§ WHAT YOU HAVE TO DO
Drop every image and restate the entries below word for word.

Dataset entries:
+ + + + +

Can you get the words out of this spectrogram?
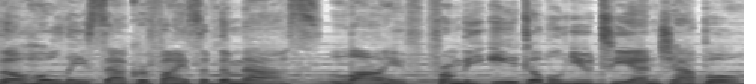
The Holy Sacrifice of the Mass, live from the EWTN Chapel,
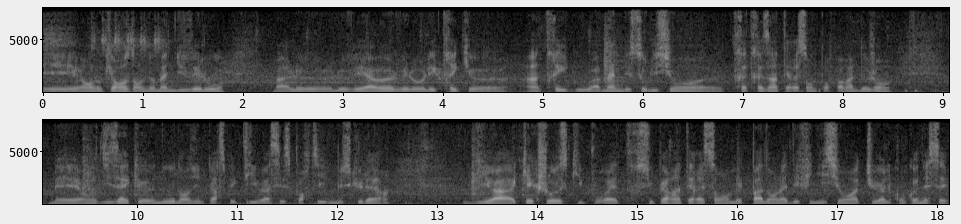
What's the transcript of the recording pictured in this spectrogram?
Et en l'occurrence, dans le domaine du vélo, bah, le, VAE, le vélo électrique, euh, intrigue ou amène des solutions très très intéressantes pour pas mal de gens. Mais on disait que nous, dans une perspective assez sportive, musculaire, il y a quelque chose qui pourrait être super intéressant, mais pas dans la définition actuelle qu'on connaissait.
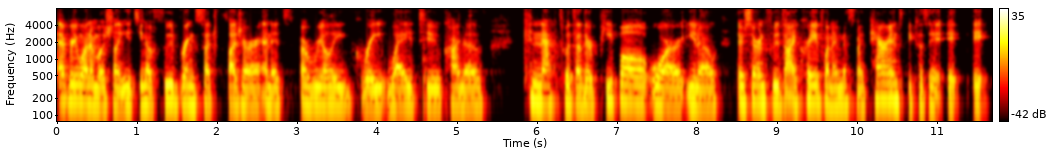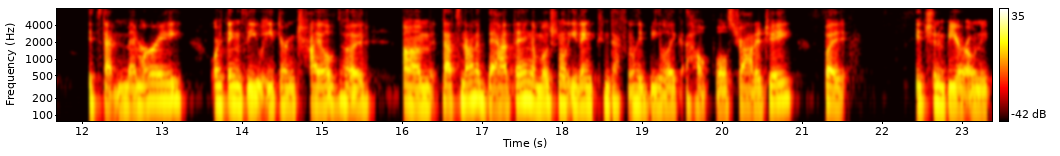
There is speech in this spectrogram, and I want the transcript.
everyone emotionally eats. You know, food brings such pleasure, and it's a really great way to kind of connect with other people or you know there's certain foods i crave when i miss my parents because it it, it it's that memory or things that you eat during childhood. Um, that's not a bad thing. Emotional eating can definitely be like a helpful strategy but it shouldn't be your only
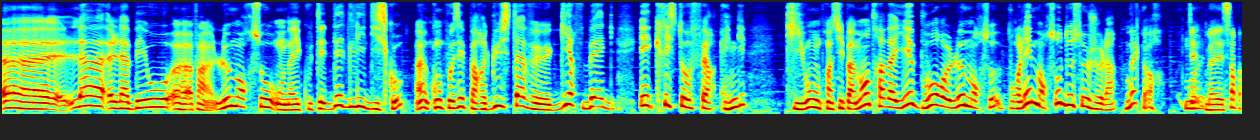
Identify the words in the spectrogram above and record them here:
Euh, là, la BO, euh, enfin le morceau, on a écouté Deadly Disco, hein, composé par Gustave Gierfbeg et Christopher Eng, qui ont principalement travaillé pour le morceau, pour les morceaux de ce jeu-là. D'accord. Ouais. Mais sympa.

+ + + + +

§ OUTPUT OF THE EXERCISE
Can you get the words out of this spectrogram?
The Holy Sacrifice of the Mass, live from the EWTN Chapel,
What's the transcript of the recording pictured in this spectrogram?
Et en l'occurrence, dans le domaine du vélo, bah, le, VAE, le vélo électrique, euh, intrigue ou amène des solutions très très intéressantes pour pas mal de gens. Mais on disait que nous, dans une perspective assez sportive, musculaire, il y a quelque chose qui pourrait être super intéressant, mais pas dans la définition actuelle qu'on connaissait.
There is speech in this spectrogram, and I want the transcript.
everyone emotionally eats. You know, food brings such pleasure, and it's a really great way to kind of connect with other people or you know there's certain foods i crave when i miss my parents because it it, it it's that memory or things that you eat during childhood. Um, that's not a bad thing. Emotional eating can definitely be like a helpful strategy but it shouldn't be your only
Identify the words in the spectrogram above and record them here:
Euh, là, la BO, euh, enfin le morceau, on a écouté Deadly Disco, hein, composé par Gustave Gierfbeg et Christopher Eng, qui ont principalement travaillé pour le morceau, pour les morceaux de ce jeu-là. D'accord. Ouais. Mais sympa.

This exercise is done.